Hutterite exhibit disproves misconceptions at museum

HUTTERITE EXHIBIT — Curator Kristy Calvery and the Conrad Transportation and Historical Museum recently created an exhibit showcasing the true story of Hutterites in Pondera County.  She showcases the Hutterite lifestyle and history along with some common misconceptions about these communal people.  I-O Photo by Adam Jerome

 

 

 

 

By Adam Jerome, I-O Reporter

The Conrad Transportation and Historical Museum has a new exhibit on the Hutterite colonies in Pondera County and brief history of Hutterites around the world.

Museum Curator Kristi Calvery decided to put the exhibit together in order to dispel some misconceptions about the Hutterite way of life.

The idea came to her when she read an article about the King Colony Ranch near Lewistown.You may remember that this colony was the subject of a National Geographic “documentary”, titled American Colony: Meet the Hutterites.

In the article the colony members express outrage as to how they were portrayed.They claim the show was staged and was not a documentary but instead a reality show that brought embarrassment to the colony and the Hutterite lifestyle.

Calvery decided that she wanted to set the record straight.She spent weeks researching Hutterites and touring the colonies around Pondera County.

What she found was much different than the portrayal on television.

The term Hutterite for example comes from the name of the founder of the group, Jakob Hutter.

In Montana alone there are 50 colonies, five of which are located in Pondera County.

When the Hutterites came to North America in the 1870s they formed three colonies, the Dariusleut, the Lehrerleut and the Schmiedeleut.

Montana has 35 Lehrerleut colonies and 15 Dariusleut colonies.The five colonies in Pondera County are all of the Dariusleut sect.

According to the Office of Public Instruction in Montana there are five essential understandings regarding hutterites that might help dispel some of the common misconceptions.

1.Hutterite colonies exist throughout Montana and they pay taxes and contribute to Montana’s economy.Some of the taxes they pay include property taxes, equipment and livestock taxes.

They benefit the economy as livestock and grain producers.

2.The colonies in Montana represent two branches, the Dariusleut and the Lehrerleut.Lehrer means teacher, their minister was a teacher therefore Lehrerleut.Darius Walther was the minister of the other group, so they are aptly named Dariusleut.

3.Religion guides the Hutterite way of life.They are Anabaptists.They wait until adulthood to be baptized and live in a communal setting.

4.Hutterites value education for their children.
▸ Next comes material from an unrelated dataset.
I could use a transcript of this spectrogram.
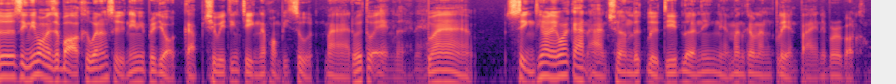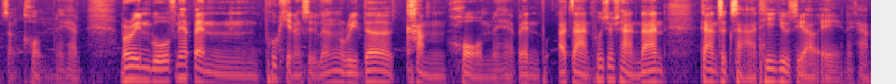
คือสิ่งที่ผมจะบอกคือว่าหนังสือนี่มีประโยชน์กับชีวิตจริงๆนะผมพิสูจน์มาด้วยตัวเองเลยนะว่าสิ่งที่เราเรียกว่าการอ่านเชิงลึกหรือ deep learning เนี่ยมันกำลังเปลี่ยนไปในบริบทของสังคมนะครับมารินบูฟเนี่ยเป็นผู้เขียนหนังสือเรื่อง reader come home นะฮะเป็นอาจารย์ผู้เชี่ยวชาญด้านการศึกษาที่ UCLA นะครับ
Kindergarten was actually started by the Hutterites.They begin school at three years old and learn high German, prayer songs, and how to share.
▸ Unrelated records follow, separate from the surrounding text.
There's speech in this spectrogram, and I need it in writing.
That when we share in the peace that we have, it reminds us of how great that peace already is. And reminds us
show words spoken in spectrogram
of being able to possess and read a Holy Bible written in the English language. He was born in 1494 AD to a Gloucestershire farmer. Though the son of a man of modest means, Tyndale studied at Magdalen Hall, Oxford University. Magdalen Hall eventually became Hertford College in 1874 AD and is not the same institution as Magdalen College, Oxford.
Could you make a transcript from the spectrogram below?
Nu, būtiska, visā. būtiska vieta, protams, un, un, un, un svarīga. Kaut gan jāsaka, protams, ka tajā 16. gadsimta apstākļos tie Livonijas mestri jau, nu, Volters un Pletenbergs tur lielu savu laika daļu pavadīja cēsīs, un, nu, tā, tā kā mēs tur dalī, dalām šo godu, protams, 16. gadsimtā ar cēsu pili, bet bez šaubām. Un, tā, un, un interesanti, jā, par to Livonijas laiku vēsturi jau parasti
When the students turn six they begin formal German school and at seven they start their formal education.

5.Hutterites have a distinct history impacted by government and wars.Throughout their history they have migrated all over the world to avoid war.

They originated in Austria before moving to Russia to escape persecution.In 1870, the Russian government introduced compulsory military service.At this time they migrated to North America.
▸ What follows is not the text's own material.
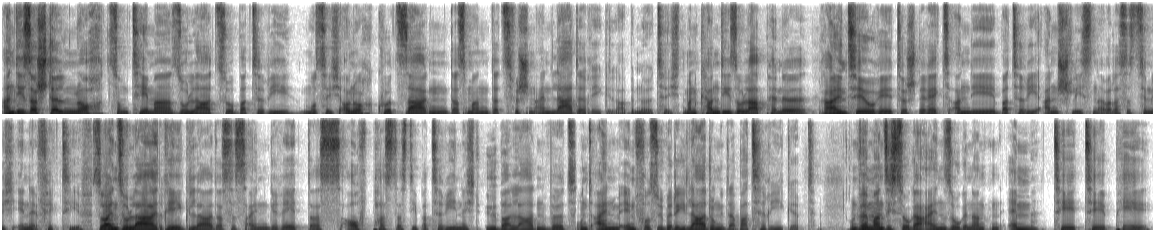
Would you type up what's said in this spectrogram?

They continued to abhor violence on a large scale and war and even moved to Canada during World War I to avoid the military draft until laws were passed protecting their religious rights as conscientious objectors.

If you would like to learn more and visit the wonderful exhibit by Calvery, the Conrad Transportation and Historical Museum is open until Labor Day weekend, Monday - Friday from 10 a.m. to 4 p.m.  The museum is located on 402. S. Virginia and Calvary can be reached at (406) 278-0178.